I would advise the person to network with people in the industry and ask how much a Masters is worth in that particular industry to advance within it.
Then I would carefully consider how much in-depth knowledge of the industry I'd need to advance in my industry. If it is a more technically demanding industry, you might need to go for the degree, but in most instances, a few courses might be more than sufficient.
The important thing is to develop your core competencies. IE, if you're a programmer, focus on that and take one-off courses on industry specific items that would strengthen your base knowledge of the industry.
If you're in finance, for example. Going for your series seven license might be of more value than a masters. A few accounting classes might be of use, but more than that would be overkill
If you're in the shipping industry, a good general knowledge of tarrifs, bills of laiding, et cet would be far more valuable than any degree.

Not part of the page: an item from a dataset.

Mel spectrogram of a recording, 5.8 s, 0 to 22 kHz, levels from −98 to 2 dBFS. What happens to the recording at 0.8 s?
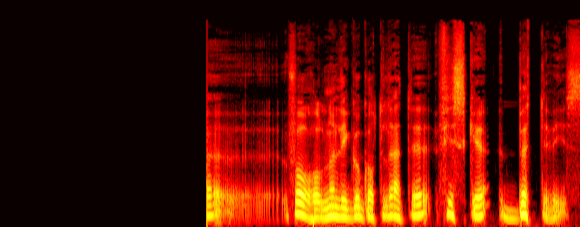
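At 0.8 s the clip is inside an audio dropout to silence that is already under way when the clip begins and lasts until 2.07 s. The input was likely lost while zeros kept being written, so the gap is dead silence with no room tone, unlike a natural pause, and the speech returns abruptly.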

So, it does vary by industry, and while industry specifi knowledge may be useful, a formal degree that is appropriate for the industry may not be.
But again, network with people, and research the industry as well as individual companies.
In my own experience, I've run the gamut. I'm a self-taught hacker that went to a trade school. I never graduated college. For most companies, that's not a problem at all, for some, it will halt my advancement past a point, and some have hard and fast education requirements. I found it mildly annoying when one company ignored several decades of experience in favor of a degree, but that's how it goes.